Task details. Where the line containing "This is a spectrogram" appears below, begin there and reproduce each line exactly through the last one, omitting pictures.

Extracted records.
☆ ☆ ☆ ☆ ☆ ☆ ☆
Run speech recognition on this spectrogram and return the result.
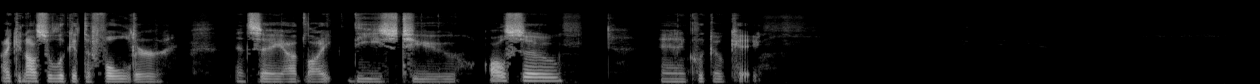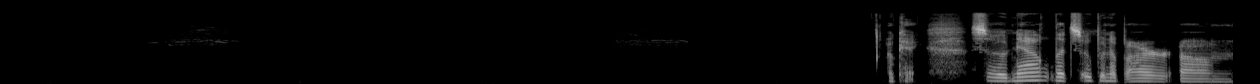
I can also look at the folder and say I'd like these to also and click OK. Okay, so now let's open up our um,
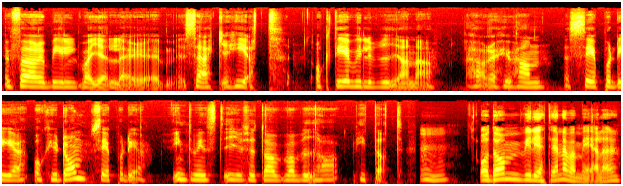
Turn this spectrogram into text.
en förebild vad gäller eh, säkerhet. Och det ville vi gärna höra hur han ser på det och hur de ser på det. Inte minst i ljuset av vad vi har hittat. Mm. Och de vill jättegärna vara med eller?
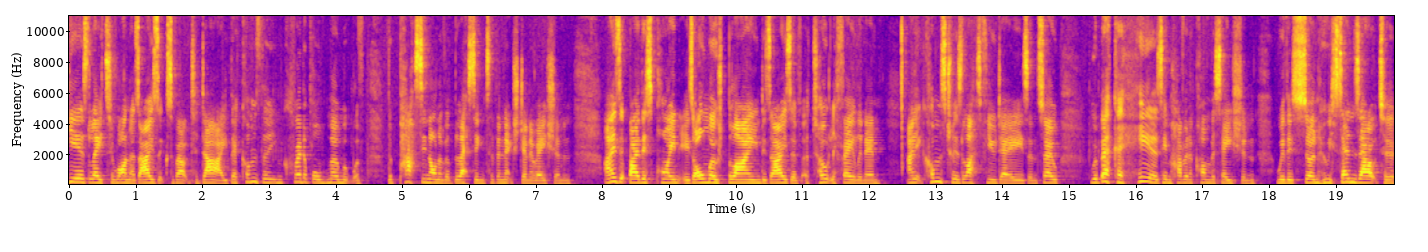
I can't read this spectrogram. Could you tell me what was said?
years later on, as Isaac's about to die, there comes the incredible moment of the passing on of a blessing to the next generation. And Isaac, by this point, is almost blind. His eyes are, are totally failing him. And it comes to his last few days. And so, Rebecca hears him having a conversation with his son, who he sends out to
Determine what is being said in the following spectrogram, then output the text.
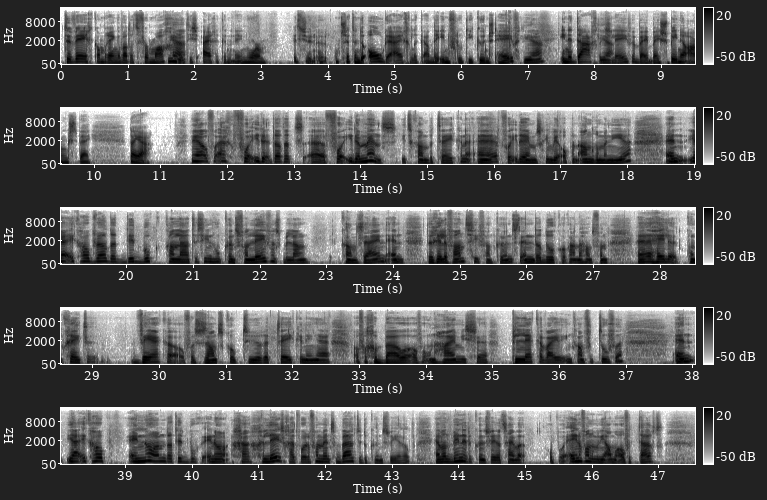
teweeg kan brengen, wat het vermag. Ja. Dat is eigenlijk een enorm het is een ontzettende ode eigenlijk aan de invloed die kunst heeft. Ja. In het dagelijks ja. leven, bij, bij spinnenangst, bij. Nou ja. Ja, of eigenlijk voor ieder, dat het uh, voor ieder mens iets kan betekenen. En uh, voor iedereen misschien weer op een andere manier. En ja, ik hoop wel dat dit boek kan laten zien hoe kunst van levensbelang kan zijn. En de relevantie van kunst. En dat doe ik ook aan de hand van uh, hele concrete werken over zandsculpturen, tekeningen, over gebouwen, over onheimische plekken waar je in kan vertoeven. En ja, ik hoop enorm dat dit boek enorm gelezen gaat worden van mensen buiten de kunstwereld. En want binnen de kunstwereld zijn we op een of andere manier allemaal overtuigd.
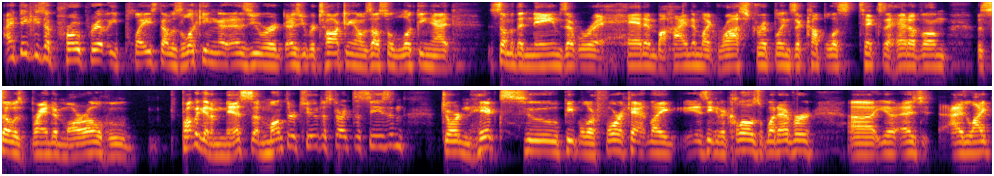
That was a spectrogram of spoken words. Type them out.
I think he's appropriately placed. I was looking as you were as you were talking. I was also looking at some of the names that were ahead and behind him, like Ross Stripling's a couple of ticks ahead of him, but so is Brandon Morrow, who probably going to miss a month or two to start the season. Jordan Hicks, who people are forecast like, is he going to close? Whatever. Uh, you know, as I like,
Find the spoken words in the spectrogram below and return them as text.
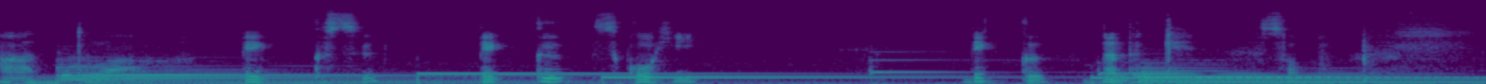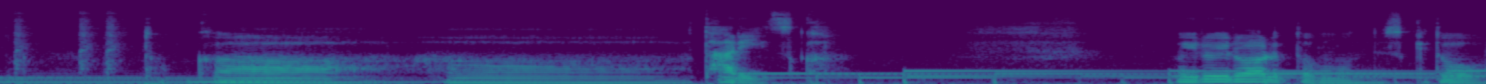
あとはベックス？ベックスコーヒー？ベック？なんだっけ？そう。とかあタリーズか。いろいろあると思うんですけど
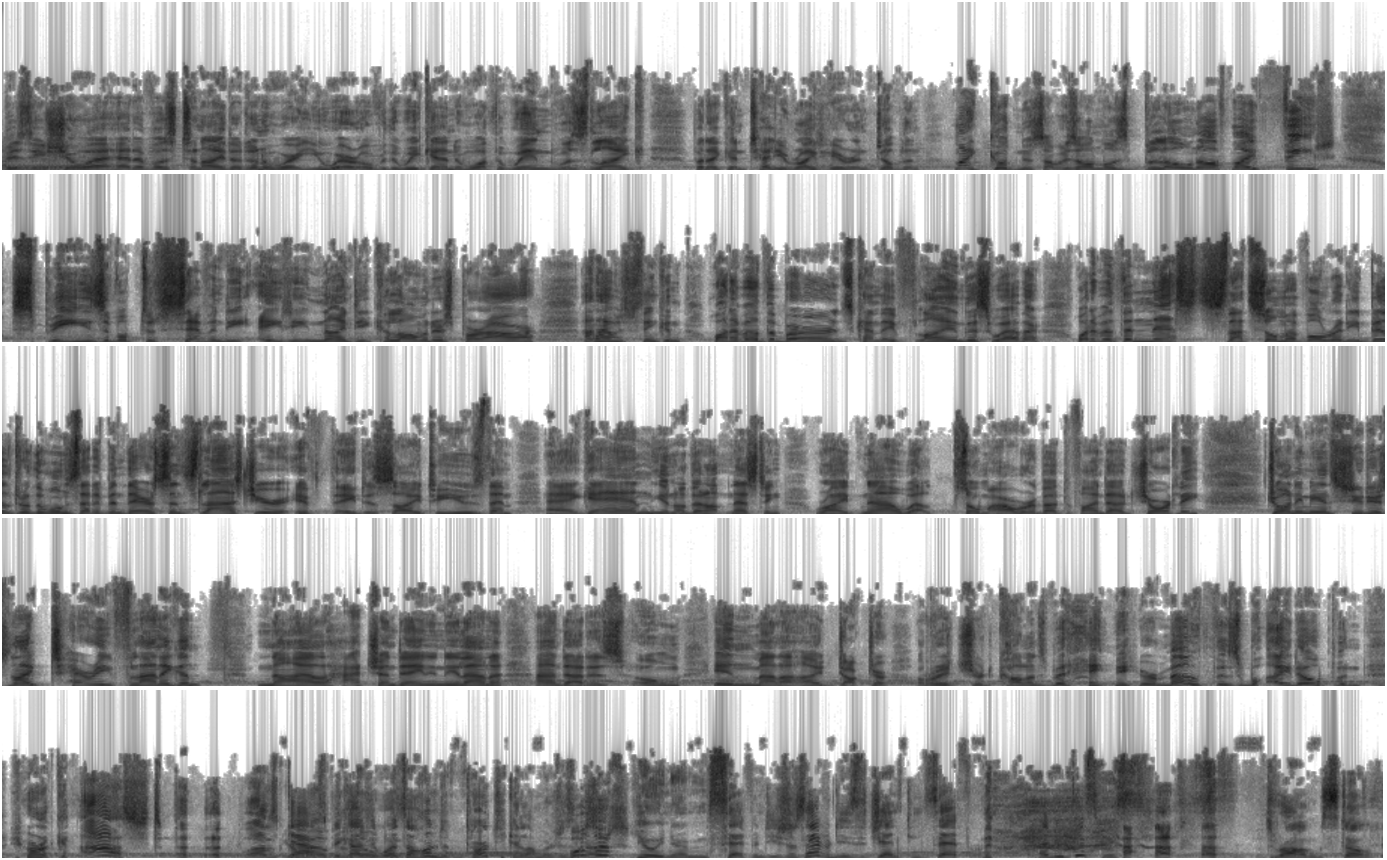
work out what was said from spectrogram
busy show ahead of us tonight. I don't know where you were over the weekend and what the wind was like, but I can tell you right here in Dublin, my goodness, I was almost blown off my feet. Speeds of up to 70, 80, 90 kilometres per hour. And I was thinking, what about the birds? Can they fly in this weather? What about the nests that some have already built or the ones that have been there since last year if they decide to use them again? You know, they're not nesting right now. Well, some are. We're about to find out shortly. Joining me in studio tonight, Terry Flanagan, Niall Hatch and Éanna Ní Lamhna, and at his home in Malahide, Dr. Richard Collins. But hey, your mouth is wide open. You're aghast. Your Yes, because it was 130 kilometres Was an hour. it? You in your 70s. Your 70s is a gentle zephyr. I mean, this was wrong stuff.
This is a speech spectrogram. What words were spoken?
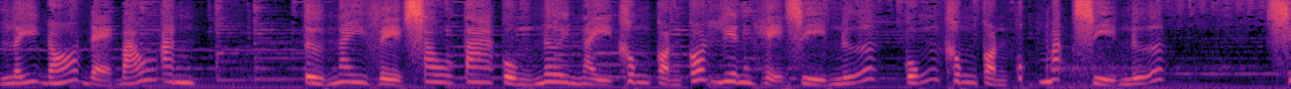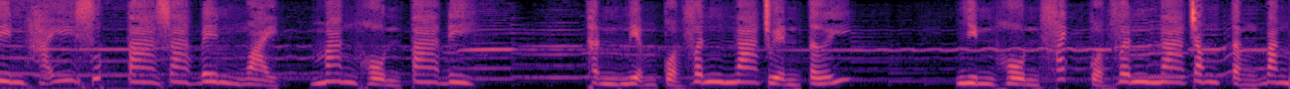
lấy đó để báo ăn. Từ nay về sau ta cùng nơi này không còn có liên hệ gì nữa, cũng không còn khúc mắc gì nữa. Xin hãy giúp ta ra bên ngoài, mang hồn ta đi. Thần niệm của Vân Na truyền tới. Nhìn hồn phách của Vân Na trong tầng băng.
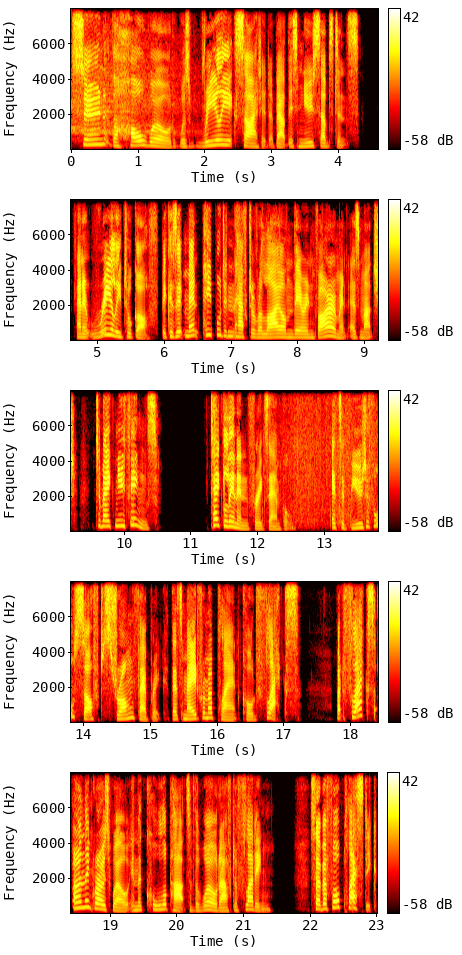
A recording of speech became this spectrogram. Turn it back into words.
Soon, the whole world was really excited about this new substance, and it really took off because it meant people didn't have to rely on their environment as much to make new things. Take linen, for example. It's a beautiful, soft, strong fabric that's made from a plant called flax. But flax only grows well in the cooler parts of the world after flooding. So before plastic,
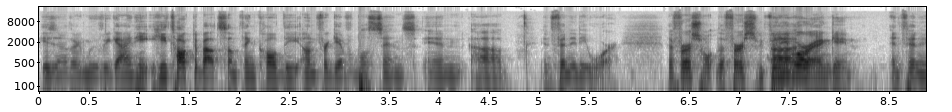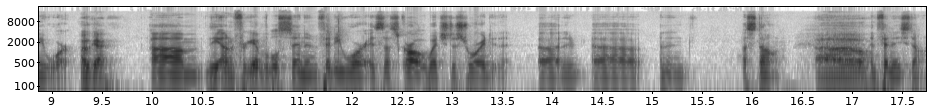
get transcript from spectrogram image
he's another movie guy, and he he talked about something called the unforgivable sins in uh, Infinity War. The first one, the first Infinity uh, War or Endgame? Infinity War. Okay. Um, the unforgivable sin in Infinity War is that Scarlet Witch destroyed uh, an, uh, an, a stone. Oh. Infinity Stone.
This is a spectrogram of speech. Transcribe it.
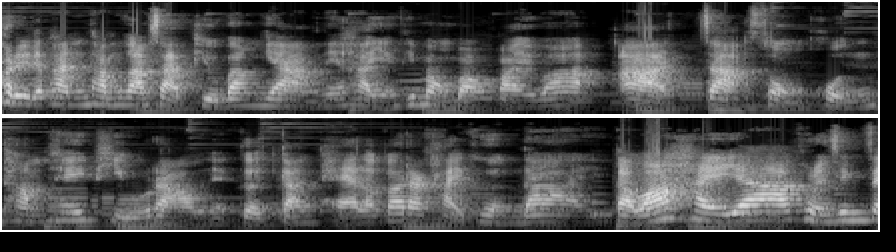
ผลิตภัณฑ์ทำความสะอาดผิวบางอย่างเนี่ยค่ะอย่างที่หมองบอกไปว่าอาจจะส่งผลทำให้ผิวเราเนี่ยเกิดการแพ้แล้วก็ระคายเคืองได้ แต่ว่าไฮยาครีนซิ่งเจ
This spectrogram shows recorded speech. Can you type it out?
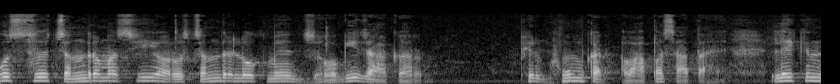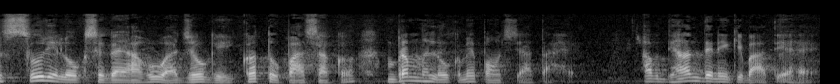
उस चंद्रमसी और उस चंद्रलोक में जोगी जाकर फिर घूमकर वापस आता है। लेकिन सूर्य लोक से गया हुआ जोगी कृत उपासक ब्रह्मलोक में पहुँच जाता है। अब ध्यान देने की बात यह है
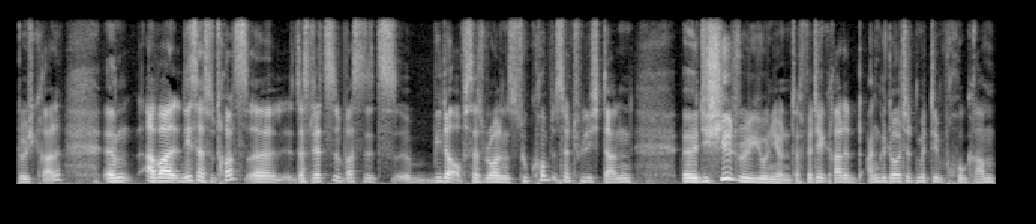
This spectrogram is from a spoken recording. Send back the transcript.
durch gerade. Ähm, aber nichtsdestotrotz, äh, das letzte, was jetzt äh, wieder auf Seth Rollins zukommt, ist natürlich dann äh, die Shield Reunion. Das wird ja gerade angedeutet mit dem Programm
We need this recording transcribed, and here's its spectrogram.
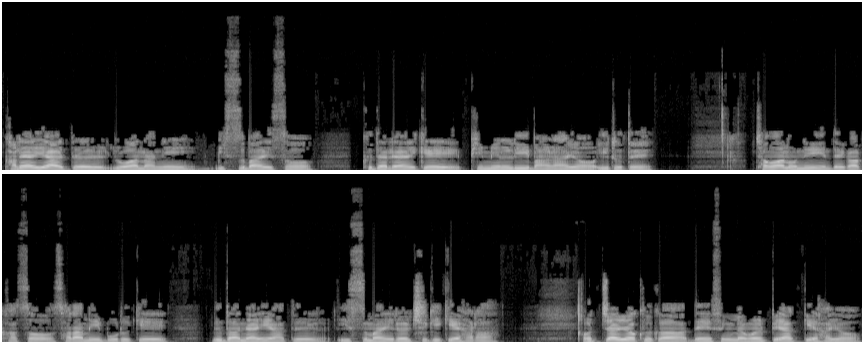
가랴의 아들 요하난이 미스바에서 그다랴에게 비밀리 말하여 이르되 청하노니 내가 가서 사람이 모르게 느다냐의 아들 이스마엘을 죽이게 하라. 어찌하여 그가 내 생명을 빼앗게 하여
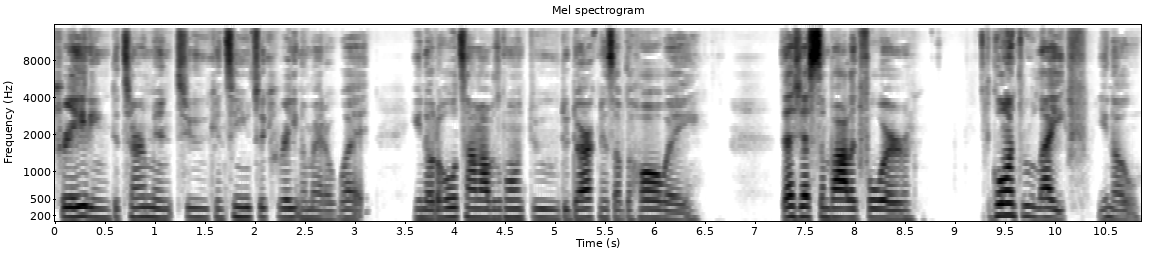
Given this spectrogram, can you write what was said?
creating determined to continue to create no matter what. You know the whole time i was going through the darkness of the hallway. That's just symbolic for going through life you know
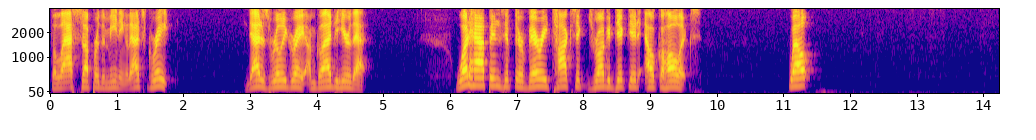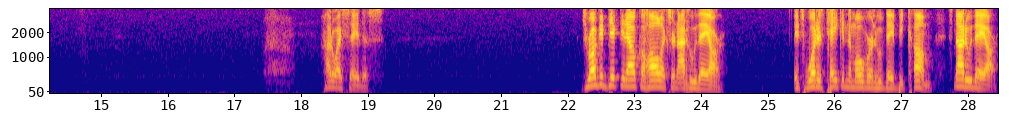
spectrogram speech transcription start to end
the Last Supper, the meaning. That's great. That is really great. I'm glad to hear that. What happens if they're very toxic, drug addicted alcoholics? Well, how do I say this? Drug addicted alcoholics are not who they are. It's what has taken them over and who they've become. It's not who they are.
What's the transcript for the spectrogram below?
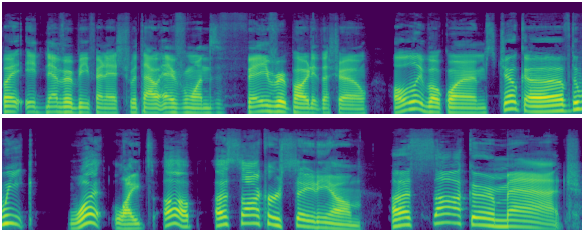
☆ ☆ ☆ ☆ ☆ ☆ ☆
Solution below.
This is a spectrogram of speech. Transcribe it.
ผลิตภัณฑ์ทำความสะอาดผิวบางอย่างเนี่ยค่ะอย่างที่หมองบอกไปว่าอาจจะส่งผลทำให้ผิวเราเนี่ยเกิดการแพ้แล้วก็ระคายเคืองได้ แต่ว่าไฮยาครีนซิ่งเจ
This spectrogram shows recorded speech. Can you type it out?
उस चंद्रमसी और उस चंद्रलोक में जोगी जाकर फिर घूमकर वापस आता है। लेकिन सूर्य लोक से गया हुआ जोगी कृत उपासक ब्रह्मलोक में पहुँच जाता है। अब ध्यान देने की बात यह है
This spectrogram is from a spoken recording. Send back the transcript.
durch gerade. Ähm, aber nichtsdestotrotz, äh, das letzte, was jetzt äh, wieder auf Seth Rollins zukommt, ist natürlich dann äh, die Shield Reunion. Das wird ja gerade angedeutet mit dem Programm
We need this recording transcribed, and here's its spectrogram.
가랴의 아들 요하난이 미스바에서 그다랴에게 비밀리 말하여 이르되 청하노니 내가 가서 사람이 모르게 느다냐의 아들 이스마엘을 죽이게 하라. 어찌하여 그가 내 생명을 빼앗게 하여
Given this spectrogram, can you write what was said?
creating determined to continue to create no matter what. You know the whole time i was going through the darkness of the hallway. That's just symbolic for going through life you know
spectrogram speech transcription start to end
the Last Supper, the meaning. That's great. That is really great. I'm glad to hear that. What happens if they're very toxic, drug addicted alcoholics? Well, how do I say this? Drug addicted alcoholics are not who they are. It's what has taken them over and who they've become. It's not who they are.
What's the transcript for the spectrogram below?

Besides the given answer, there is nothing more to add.